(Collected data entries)
[Start of Attachment]
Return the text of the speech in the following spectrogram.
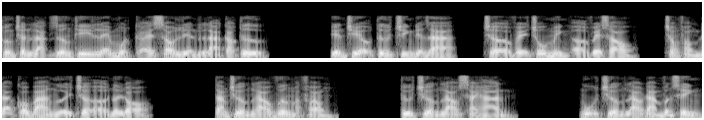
hướng Trần Lạc Dương thi lễ một cái sau liền là cáo tử. Yến Triệu từ chính điện ra, trở về chỗ mình ở về sau, trong phòng đã có ba người chờ ở nơi đó. Tam trưởng lão Vương Mặc Phong, tứ trưởng lão Sài Hàn, ngũ trưởng lão Đàm Vân Sinh,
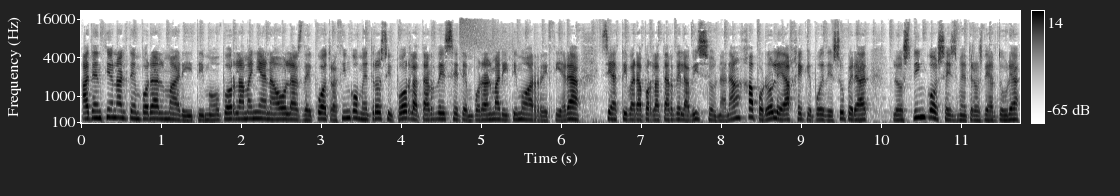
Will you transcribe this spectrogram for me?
Atención al temporal marítimo. Por la mañana olas de 4 a 5 metros y por la tarde ese temporal marítimo arreciará. Se activará por la tarde el aviso naranja por oleaje que puede superar los 5 o 6 metros de altura.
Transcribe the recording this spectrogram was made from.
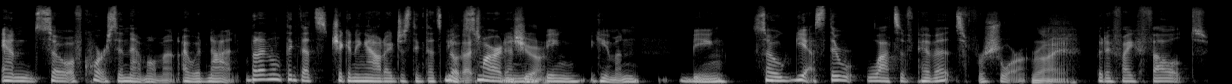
And so, of course, in that moment, I would not. But I don't think that's chickening out. I just think that's being No, that's- smart and sure. being human being. So yes, there were lots of pivots for sure. Right. But if I felt,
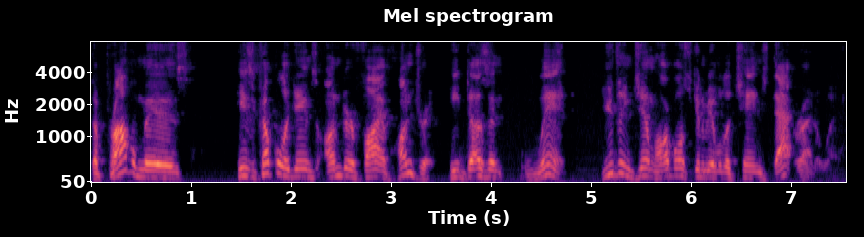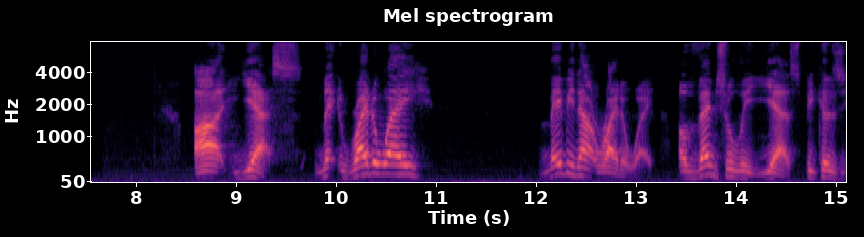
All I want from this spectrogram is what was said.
The problem is he's a couple of games under 500. He doesn't win. You think Jim Harbaugh is going to be able to change that right away? Uh, yes. Right away, maybe not right away. Eventually, yes, because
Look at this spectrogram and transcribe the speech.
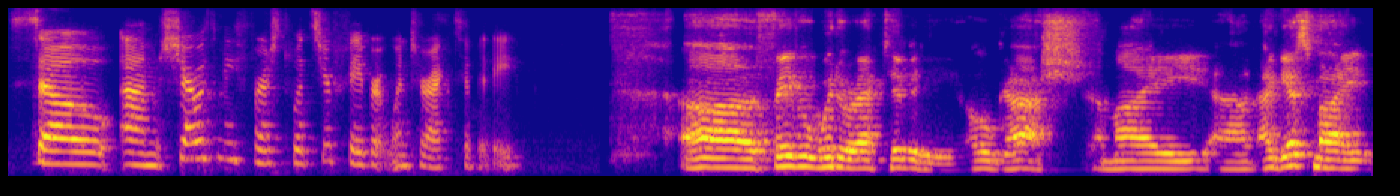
So, um, share with me first. What's your favorite winter activity? Uh, favorite winter activity? Oh gosh, my uh, I guess my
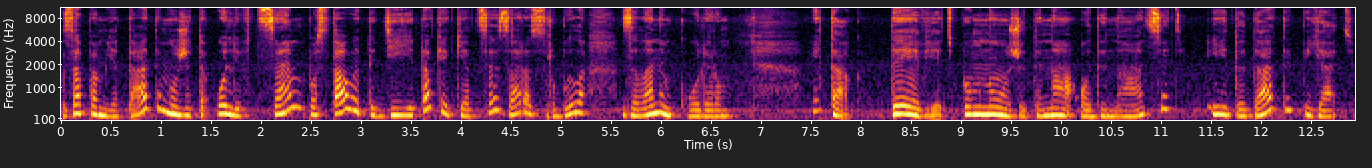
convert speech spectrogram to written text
запам'ятати, можете олівцем поставити дії, так як я це зараз зробила зеленим кольором. І так, 9 помножити на 11 і додати 5.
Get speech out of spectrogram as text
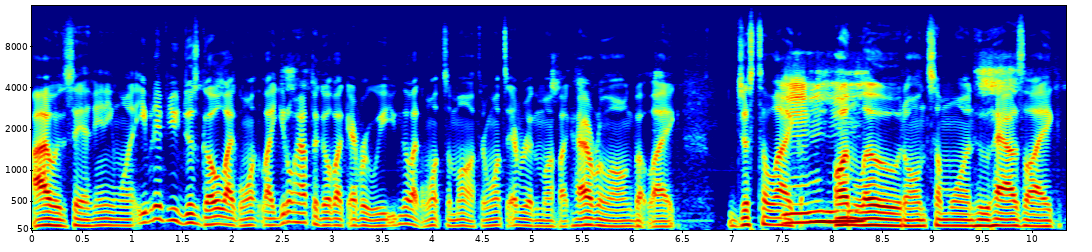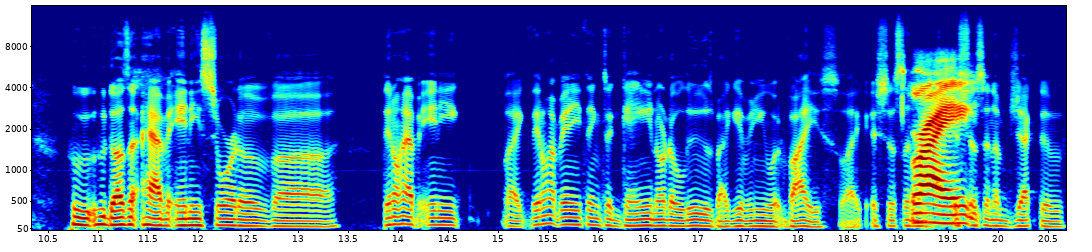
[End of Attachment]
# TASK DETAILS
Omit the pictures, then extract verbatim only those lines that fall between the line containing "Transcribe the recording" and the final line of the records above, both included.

# RESULT
Transcribe the recording this spectrogram was made from.
And so, of course, in that moment, I would not. But I don't think that's chickening out. I just think that's being No, that's- smart and sure. being human being. So yes, there were lots of pivots for sure. Right. But if I felt,
All I want from this spectrogram is what was said.
The problem is he's a couple of games under 500. He doesn't win. You think Jim Harbaugh is going to be able to change that right away? Uh, yes. Right away, maybe not right away. Eventually, yes, because
Look at this spectrogram and transcribe the speech.
So, um, share with me first. What's your favorite winter activity? Uh, favorite winter activity? Oh gosh, my uh, I guess my
convert speech spectrogram to written text
запам'ятати, можете олівцем поставити дії, так як я це зараз зробила зеленим кольором. І так, 9 помножити на 11 і додати 5.
Get speech out of spectrogram as text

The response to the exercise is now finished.